Coronavirus likely to cause Diet Coke, Coke Zero shortage as supply of Chinese artificial sweeteners is delayed
'We have initiated contingency supply plans and do not foresee a short-term impact due to these delays,' the soft drink giant has said
The impact of the deadly coronavirus outbreak is already being felt in our day-to-day lives. Coca-Cola products in the US could face shortages in inventory after reports that the deadly virus has disrupted the soft-drink giant's supply chain.
If the virus continues to wreak havoc, artificial sweeteners sourced from China could be in shorter supply considering the outbreak has directly impacted their export logistics.
According to CNN, Coke's supply of sugar substitutes used in its diet and zero-calorie drinks has been delayed in the US.
"We have initiated contingency supply plans and do not foresee a short-term impact due to these delays," Coca-Cola wrote on Monday in its annual report. "However, we may see tighter supplies of some of these ingredients in the longer term should production or export operations in China deteriorate."
That said, Australia's supply chain is reportedly not affected by the outbreak.
Coca-Cola uses artificial sweeteners to use in its diet sodas. These include aspartame, acesulfame potassium, sucralose, saccharin, cyclamate, and steviol glycosides — which are mostly sourced from China.

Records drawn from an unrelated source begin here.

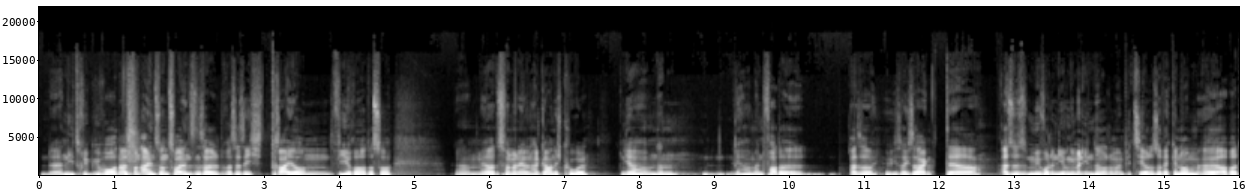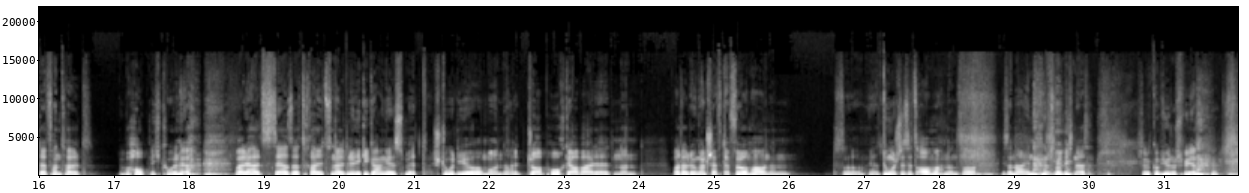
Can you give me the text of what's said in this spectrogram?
äh niedriger geworden. Also von 1 und 2 sind es halt, was weiß ich, 3er und 4er oder so. Ähm, ja, das fand meine Eltern halt gar nicht cool. ja, und dann, ja, mein Vater, also, wie soll ich sagen, der, also mir wurde nie irgendwie mein Internet oder mein PC oder so weggenommen, äh, aber der fand halt überhaupt nicht cool, ja, weil er halt sehr, sehr traditionell den Weg gegangen ist mit Studium und halt Job hochgearbeitet und dann war halt irgendwann Chef der Firma und dann so, ja, du musst das jetzt auch machen und so. Ich so, nein, das will ich nicht. Ich will Computer spielen.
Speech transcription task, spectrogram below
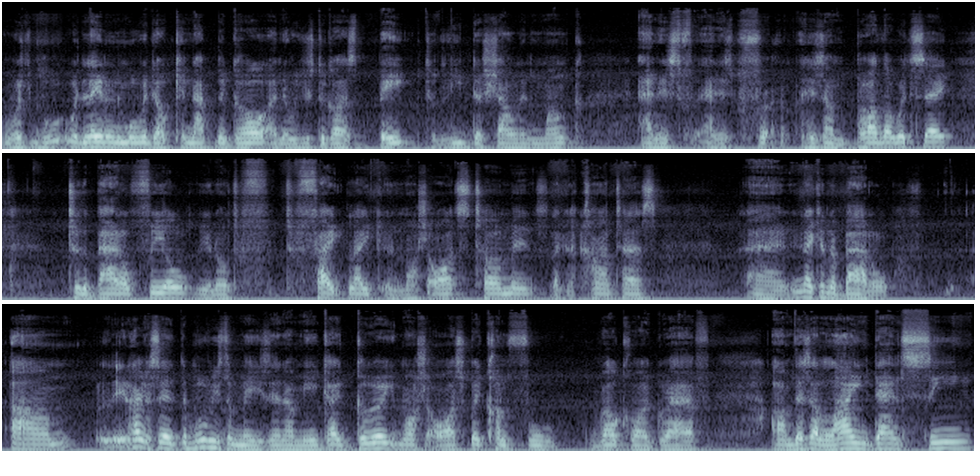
with, with later in the movie, they'll kidnap the girl, and they'll use the girl as bait to lead the Shaolin monk, and his and his his um brother would say to the battlefield, you know, to, to fight like in martial arts tournaments, like a contest, and like in a battle. Um, like I said, the movie's amazing. I mean, got great martial arts, great kung fu, well choreographed. Um, there's a line dance scene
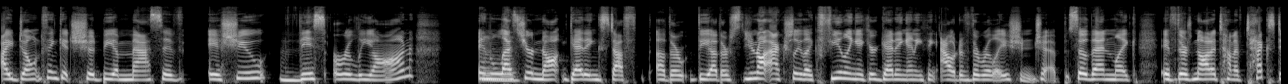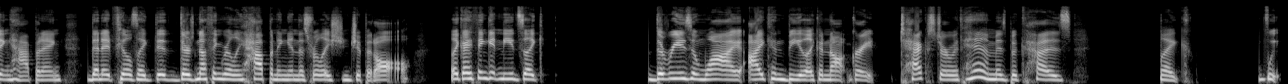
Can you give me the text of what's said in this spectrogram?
I don't think it should be a massive issue this early on unless mm-hmm. you're not getting stuff other the other you're not actually like feeling like you're getting anything out of the relationship. So then like if there's not a ton of texting happening then it feels like th- there's nothing really happening in this relationship at all. Like i think it needs like the reason why i can be like a not great texter with him is because like we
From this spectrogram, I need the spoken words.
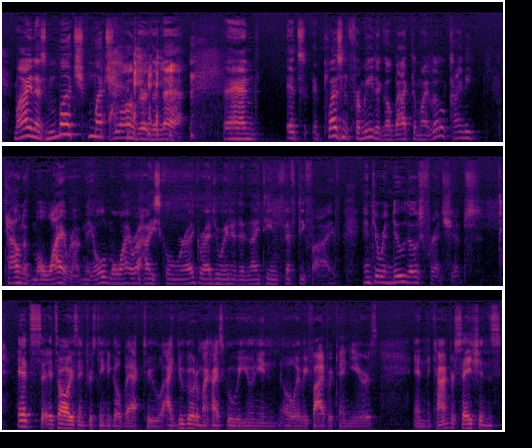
mine is much, much longer than that. And it's pleasant for me to go back to my little tiny town of Moira, the old Moira High School where I graduated in 1955, and to renew those friendships. It's it's always interesting to go back to. I do go to my high school reunion oh every five or ten years, and the conversations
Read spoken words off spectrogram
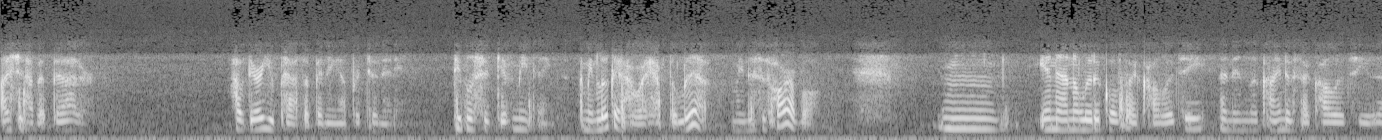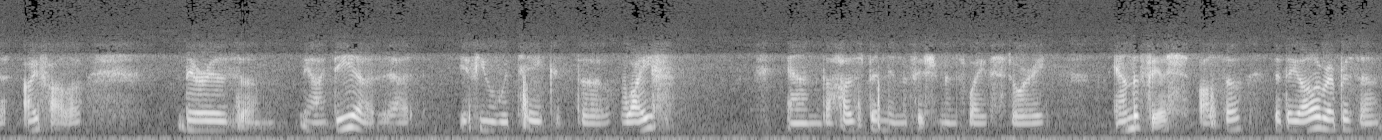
I should have it better. How dare you pass up any opportunity? People should give me things. I mean, look at how I have to live. I mean, this is horrible. Mm, in analytical psychology and in the kind of psychology that I follow, there is um, the idea that if you would take the wife and the husband in the fisherman's wife story, and the fish also, that they all represent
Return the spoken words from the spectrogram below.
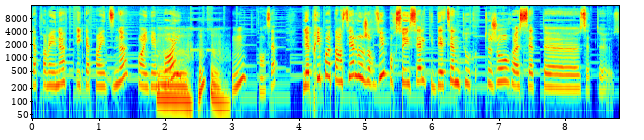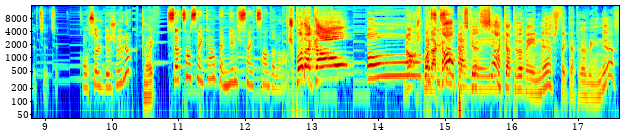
89 et 99 pour un Game Boy. Mhm. Hum, concept. Le prix potentiel aujourd'hui pour ceux et celles qui détiennent tou- toujours euh, cette, euh, cette, euh, cette- cette- cette console de jeu-là, Oui. 750 à 1500 dollars. Je suis pas d'accord! Oh! Non, je suis pas ben, d'accord ça, parce que si en 89, c'était 89,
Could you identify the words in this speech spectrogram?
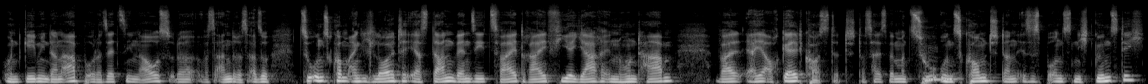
und geben ihn dann ab oder setzen ihn aus oder was anderes. Also zu uns kommen eigentlich Leute erst dann, wenn sie zwei, drei, vier Jahre einen Hund haben, weil er ja auch Geld kostet. Das heißt, wenn man zu mhm. uns kommt, dann ist es bei uns nicht günstig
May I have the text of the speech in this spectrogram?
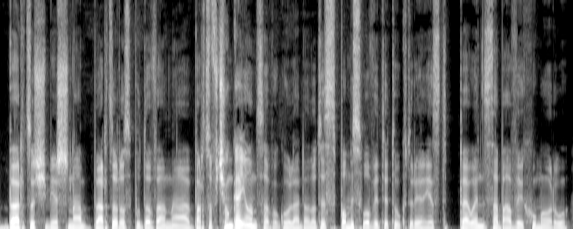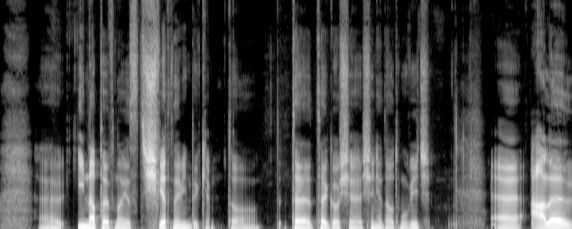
Bardzo śmieszna, bardzo rozbudowana, bardzo wciągająca w ogóle. No, no to jest pomysłowy tytuł, który jest pełen zabawy, humoru e, i na pewno jest świetnym indykiem. To te, tego się, się nie da odmówić. E, ale,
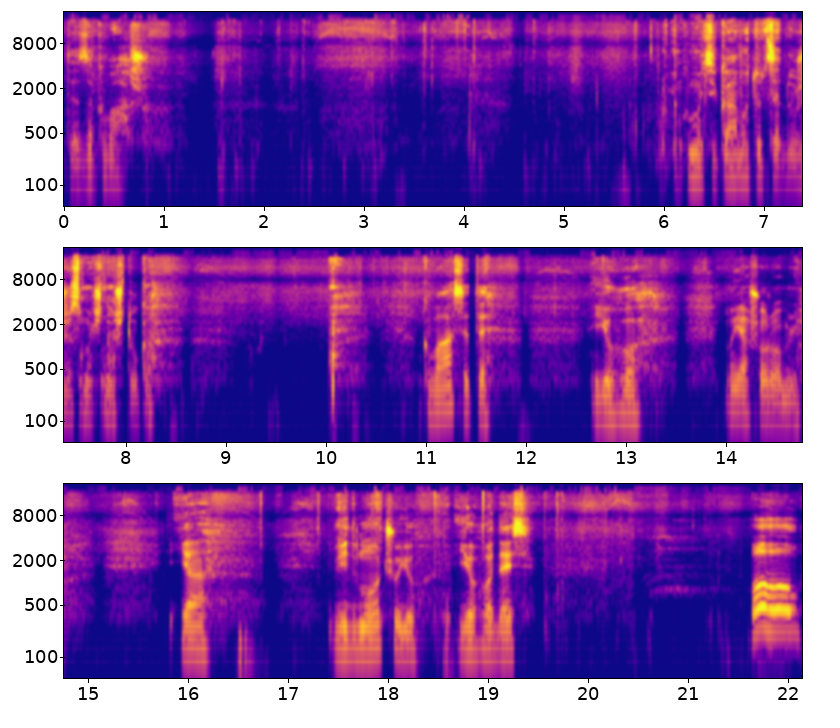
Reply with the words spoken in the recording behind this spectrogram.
та заквашу. Кому цікаво, то це дуже смачна штука. Квасити його. Ну я що роблю? Я відмочую його десь. Ого!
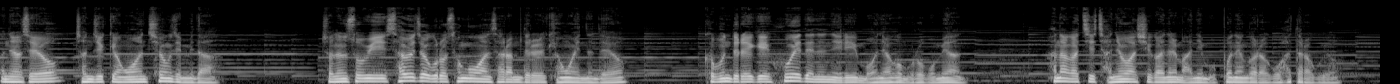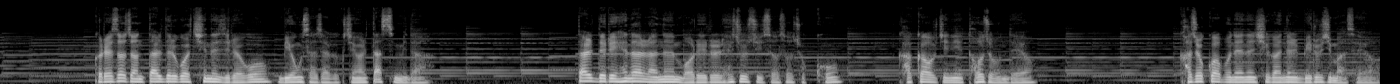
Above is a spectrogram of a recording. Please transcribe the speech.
안녕하세요. 전직 경호원 최영재입니다. 저는 소위 사회적으로 성공한 사람들을 경호했는데요. 그분들에게 후회되는 일이 뭐냐고 물어보면 하나같이 자녀와 시간을 많이 못 보낸 거라고 하더라고요. 그래서 전 딸들과 친해지려고 미용사 자격증을 땄습니다. 딸들이 해달라는 머리를 해줄 수 있어서 좋고 가까워지니 더 좋은데요. 가족과 보내는 시간을 미루지 마세요.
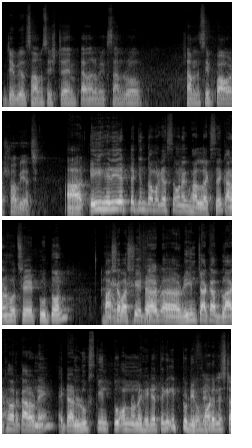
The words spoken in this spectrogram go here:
JBL sound system panoramic sunroof সামনে সিট পাওয়ার সবই আছে। আর এই হেরিয়ারটা কিন্তু আমার কাছে অনেক ভালো লাগছে কারণ হচ্ছে টু টোন পাশাপাশি এটার রিম চাকা ব্ল্যাক হওয়ার কারণে এটার লুকস কিন্তু অন্য অন্য হেরিয়ার থেকে একটু ডিফারেন্ট মডেলিস্টা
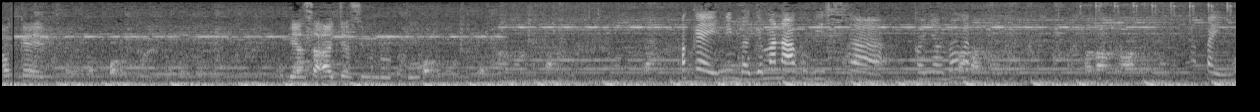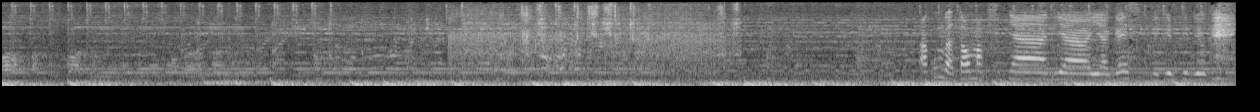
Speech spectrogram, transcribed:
oke biasa aja sih menurutku Oke, ini bagaimana aku bisa konyol banget. Apa ini? Aku nggak tahu maksudnya dia ya guys bikin video kayak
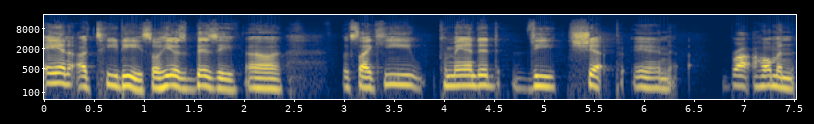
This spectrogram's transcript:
and a TD. So he was busy. Uh, looks like he commanded the ship and brought home a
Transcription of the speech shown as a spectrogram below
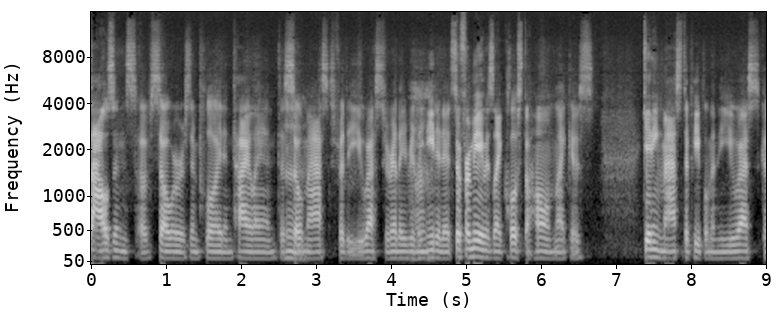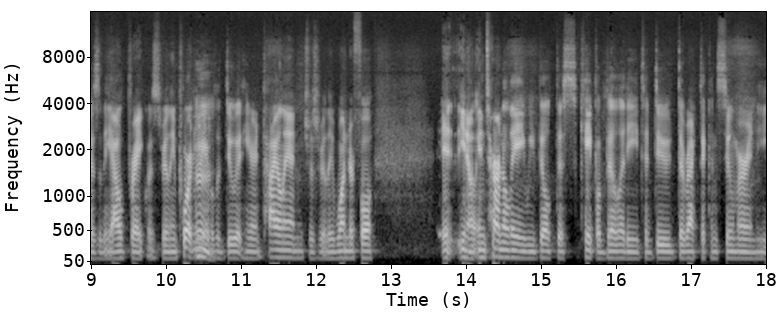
thousands of sewers employed in Thailand to sew mm. masks for the U.S. who really, really needed it. So for me, it was like close to home. Like it was getting masks to people in the U.S. because of the outbreak was really important. We were mm. able to do it here in Thailand, which was really wonderful. It, you know, internally, we built this capability to do direct to consumer in the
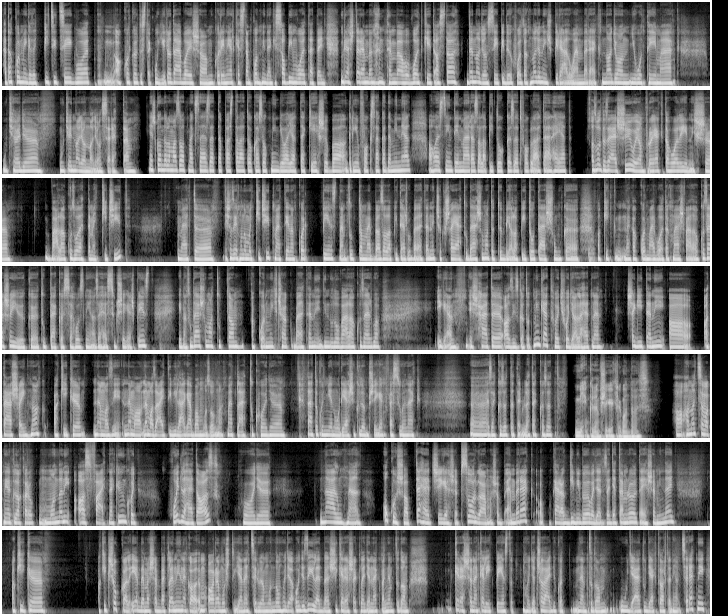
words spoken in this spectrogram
hát akkor még ez egy pici cég volt, akkor költöztek új irodába, és amikor én érkeztem, pont mindenki Szabin volt, tehát egy üres terembe mentem be, ahol volt két asztal, de nagyon szép idők voltak, nagyon inspiráló emberek, nagyon jó témák, úgyhogy, úgyhogy nagyon-nagyon szerettem. És gondolom az ott megszerzett tapasztalatok azok mind jól jöttek később a Green Fox Academy-nél, ahol szintén már az alapítók között foglaltál helyet. Az volt az első olyan projekt, ahol én is vállalkozó lettem egy kicsit, mert, és azért mondom, hogy kicsit, mert én akkor pénzt nem tudtam ebbe az alapításba beletenni, csak a saját tudásomat, a többi alapítótársunk, akiknek akkor már voltak más vállalkozásai, ők tudták összehozni az ehhez szükséges pénzt. Én a tudásomat tudtam akkor még csak beletenni egy induló vállalkozásba. Igen, és hát az izgatott minket, hogy hogyan lehetne segíteni a, a társainknak, akik nem az, nem, a, nem az IT világában mozognak, mert láttuk, hogy láttuk, hogy milyen óriási különbségek feszülnek ezek között a területek között. Milyen különbségekre gondolsz? Ha, ha nagy szavak nélkül akarok mondani, az fájt nekünk, hogy hogy lehet az, hogy nálunknál okosabb, tehetségesebb, szorgalmasabb emberek, akár a gimiből, vagy az egyetemről, teljesen mindegy, akik, akik sokkal érdemesebbek lennének, arra most ilyen egyszerűen mondom, hogy, a, hogy az életben sikeresek legyenek, meg nem tudom, keressenek elég pénzt, hogy a családjukat nem tudom, úgy el tudják tartani, hogy szeretnék,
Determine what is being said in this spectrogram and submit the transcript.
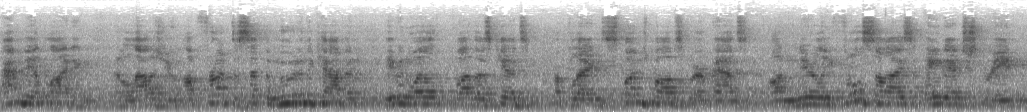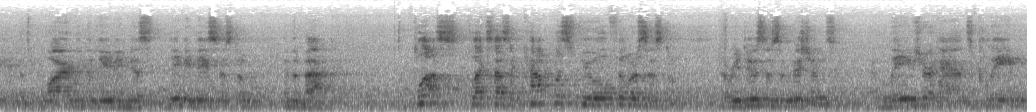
ambient lighting that allows you up front to set the mood in the cabin even while, while those kids are playing SpongeBob SquarePants on nearly full-size 8-inch screen wired to the DVD, system in the back. Plus, Flex has a capless fuel filler system that reduces emissions and leaves your hands clean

But it's unclear the shipping of which sweeteners were affected by the coronavirus.
However, Coke emphasized in a statement that the safety and wellbeing of their associates are of utmost priority.
"The company has implemented precautionary measures to protect employees in China, which includes providing face masks and hand sanitizers; installing temperature screening in offices and manufacturing facilities; and setting up health monitoring mechanisms across the Coca-Cola system in China," the statement read.
Meanwhile, a spokesman for Coca-Cola Australia said they were confident that there would be no impact on Australian markets.
"We are confident in our supply chain as we have limited sourcing from China and there will not be any impact on Australian consumers," he said. "As a matter of routine, we maintain business continuity plans throughout the world including maintaining alternative procurement sources in other regions of the world."
The soda giant has predicted their sale volumes could go down by at least 2 to 3 percentage points due to the epidemic.
The coronavirus has killed more than 2,700 and infected over 80,000 in mainland China after originating from the city of Wuhan.